So if I didn't resent the work, felt adequately compensated, and was treated well by the guests, why did I feel insecure? It was all in my head.

For some reason, I felt very compelled to justify that I chose to do this work (i.e., I chose to be an unemployed housesitter and travel the world) and, more critically, that I was an intelligent person.

I am by no means implying that someone who cleans isn't smart or even well-educated. But to me, the worst feeling in the world would have been to be mistaken as a flake.

I have a t-shirt that perfectly captures this sentiment. It's baby pink and features a '50s housewife, apron strings and all, with her hands in the air, exclaiming, "and to think I have a Ph.D."
From Cafe Press.
I really wish I had brought that shirt with me to France. While it seems like a lighthearted poke at filling a traditional female role (despite being overeducated), it also serves another purpose. In my mind, it screams, "I am a smart, educated, and independent woman, and am doing this activity because I choose to do it! I can even make a joke of it!"

While you may not find the humor in this slogan, I'm sure you can agree that it's broadcasting another message: it advertises proudly that I have a Ph.D. Little did I know, that's really what I was looking for in buying this shirt.

Once I finally realized why I felt so insecure about doing housekeeping, it brought back a stream of emotions related to why I went to grad school in the first place. It was what all of the top students were doing. I had to do it because I wouldn't be satisfied with "only" a Bachelor's degree; I had to get the highest degree in my field. Earning a Ph.D. would clearly establish that I was an intelligent person. Wow, I sure spent a lot of years dedicated to supporting my ego. Now that I wasn't getting any recognition for it, I felt vulnerable and exposed.
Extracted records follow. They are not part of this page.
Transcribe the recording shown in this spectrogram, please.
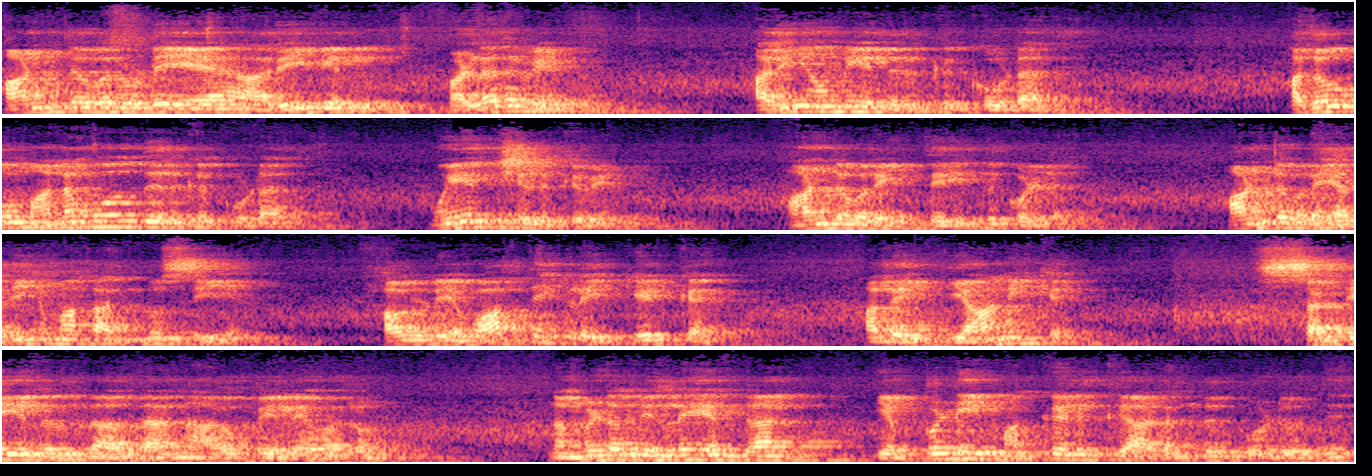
ஆண்டவருடைய அறிவில் வளர வேண்டும். அறியாமையில் இருக்கக்கூடாது. அதுவும் மனமோந்து இருக்கக்கூடாது. முயற்சி எடுக்க வேண்டும். ஆண்டவரை தெரிந்து கொள்ள. ஆண்டவரை அதிகமாக அன்பு செய்ய. அவருடைய வார்த்தைகளை கேட்க. அதை தியானிக்க. சட்டையில் இருந்தால்தான் அகப்பையிலே வரும். நம்மிடம் இல்லை என்றால் எப்படி மக்களுக்கு அளந்து போடுவது?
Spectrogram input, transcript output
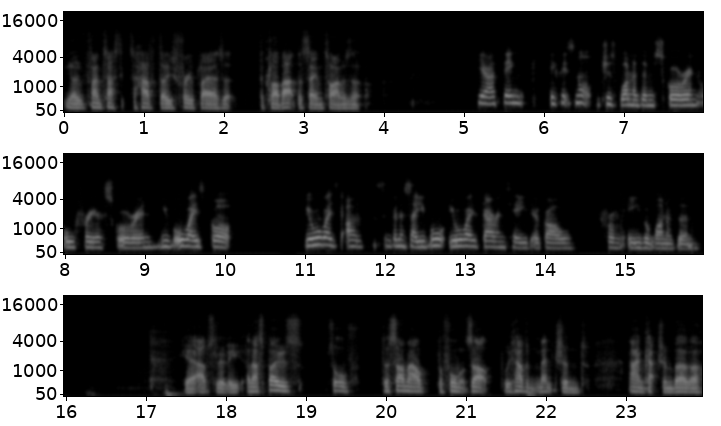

So now what? I'm not quite sure. But it's clear that I need to start taking pride in things besides my academic achievements. I've heard that defining yourself in terms of your job is a very American concept. Maybe our continued travels will open my eyes to things that other cultures regard as valuable. Perhaps the first step is not being so hard on myself and taking pride in trying to be a good person every day. Sounds smart, doesn't it?